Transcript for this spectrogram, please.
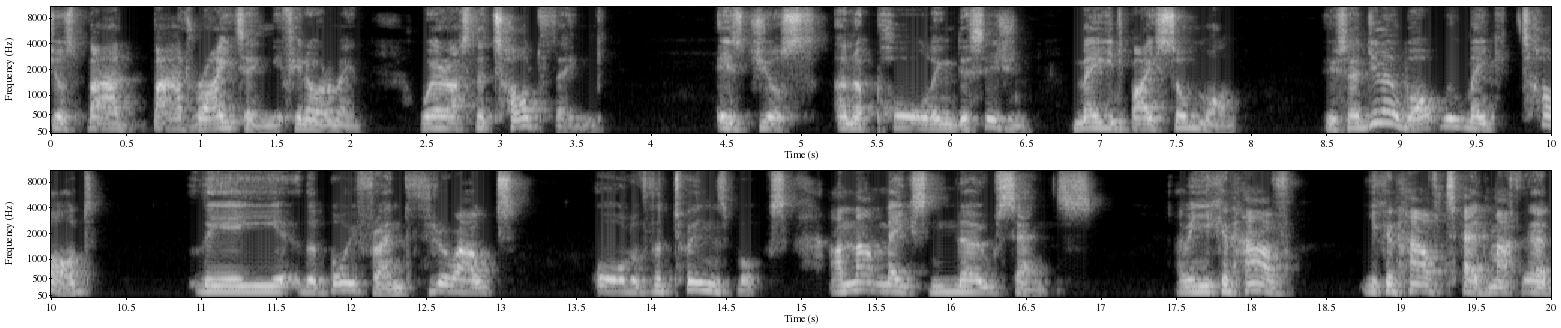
just bad bad writing, if you know what I mean. Whereas the Todd thing is just an appalling decision made by someone who said, you know what, we'll make Todd the the boyfriend throughout all of the twins books, and that makes no sense. I mean, you can have you can have Ted Math- uh,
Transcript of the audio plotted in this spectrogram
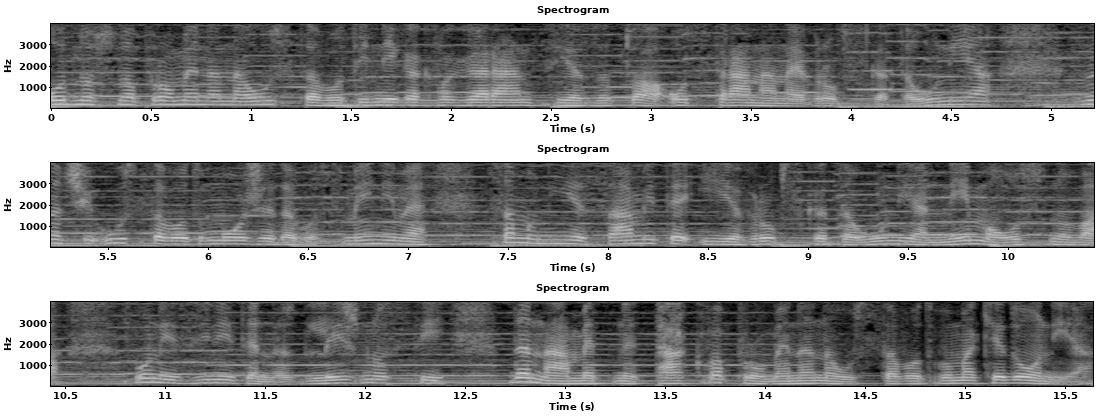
односно промена на уставот и некаква гаранција за тоа од страна на Европската Унија, значи уставот може да го смениме, само ние самите и Европската Унија нема основа во незините надлежности да наметне таква промена на уставот во Македонија.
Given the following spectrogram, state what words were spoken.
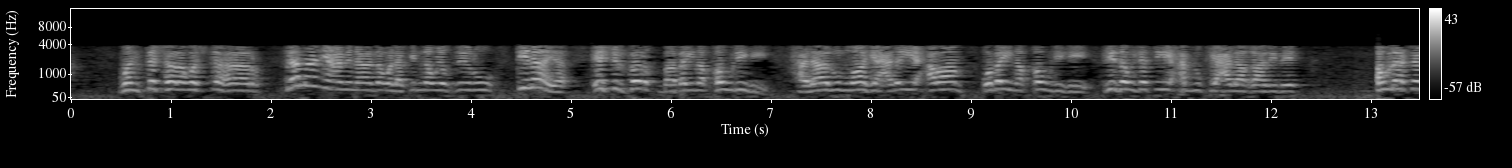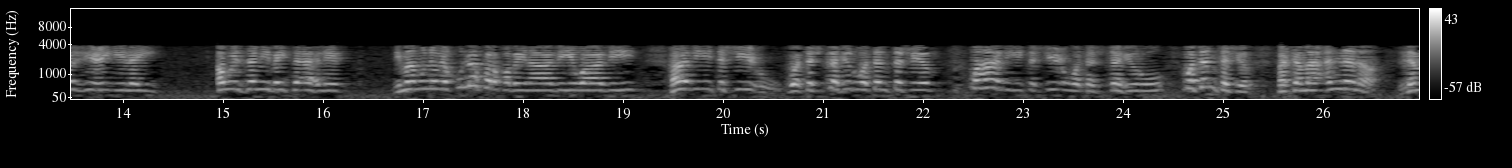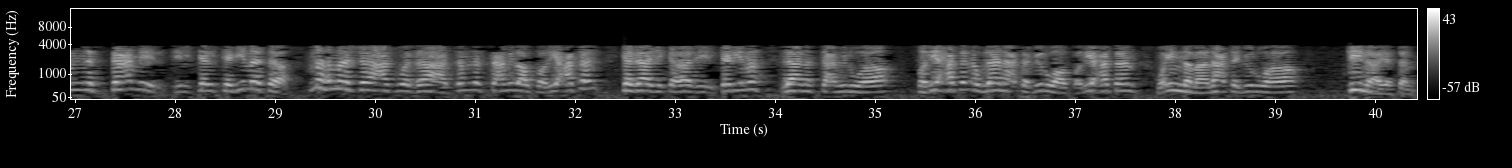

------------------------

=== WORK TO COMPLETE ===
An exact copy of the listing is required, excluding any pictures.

=== RESULT FOR THIS EXERCISE ===
Transcript for this spectrogram, please.
just bad bad writing, if you know what I mean. Whereas the Todd thing is just an appalling decision made by someone who said, you know what, we'll make Todd the the boyfriend throughout all of the twins books, and that makes no sense. I mean, you can have you can have Ted Math- uh,
Transcript of the audio plotted in this spectrogram
односно промена на уставот и некаква гаранција за тоа од страна на Европската Унија, значи уставот може да го смениме, само ние самите и Европската Унија нема основа во незините надлежности да наметне таква промена на уставот во Македонија.
Given the following spectrogram, state what words were spoken.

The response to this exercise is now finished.